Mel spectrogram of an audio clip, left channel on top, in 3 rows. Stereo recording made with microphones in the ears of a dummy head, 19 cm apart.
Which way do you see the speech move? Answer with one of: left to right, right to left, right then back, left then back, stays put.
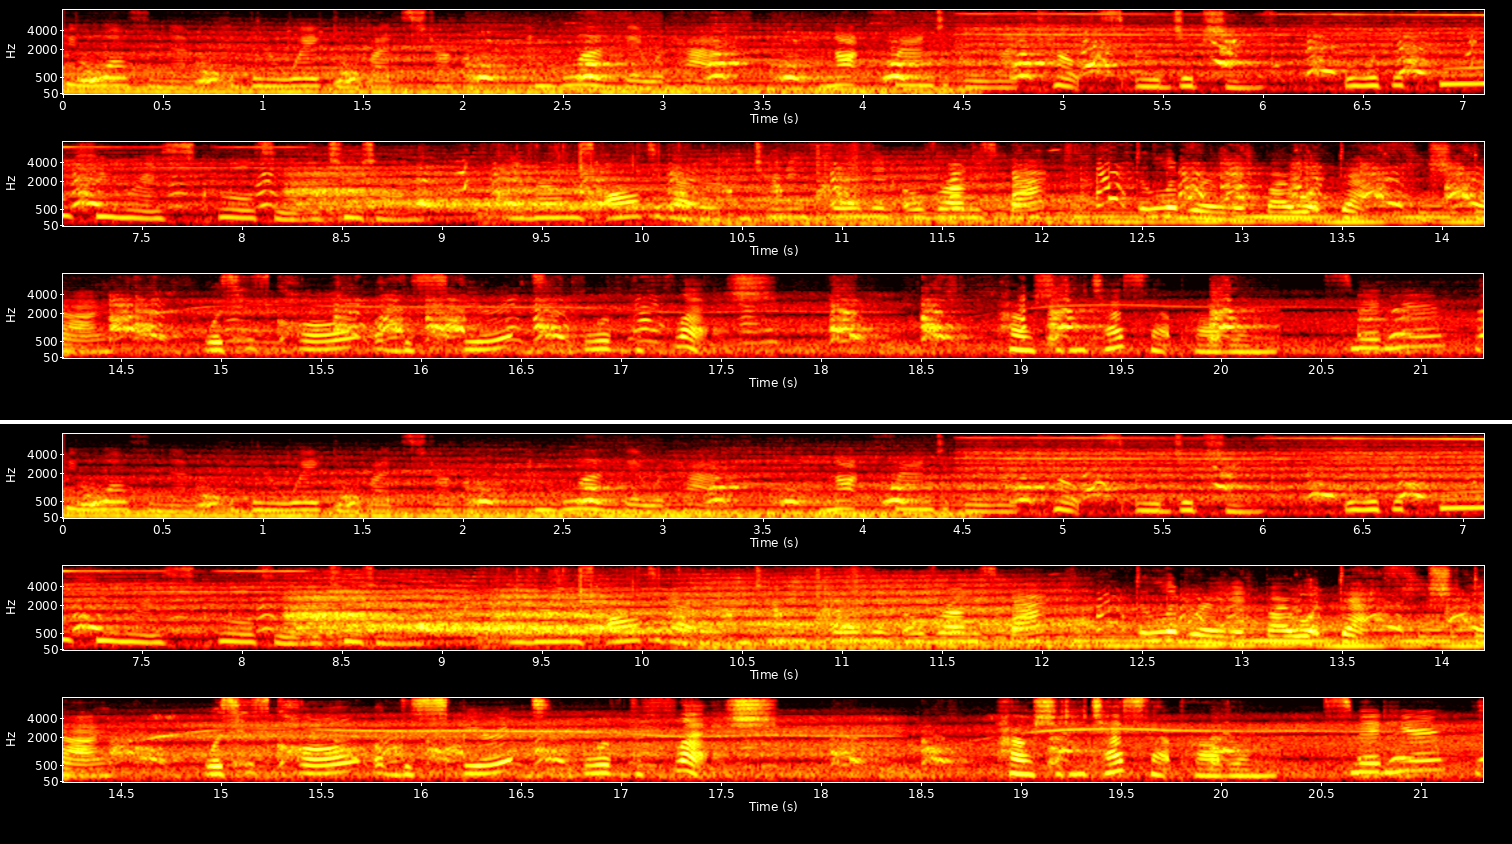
left to right.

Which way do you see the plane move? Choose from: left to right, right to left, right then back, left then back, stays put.
left to right.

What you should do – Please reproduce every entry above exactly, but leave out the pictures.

Answer to this exercise –
Mel spectrogram of an audio clip, left channel on top, in 3 rows. Stereo recording made with microphones in the ears of a dummy head, 19 cm apart.
Which way do you see the speech move? Answer with one of: left to right, right to left, right then back, left then back, stays put.
left to right.

Which way do you see the plane move? Choose from: left to right, right to left, right then back, left then back, stays put.
left to right.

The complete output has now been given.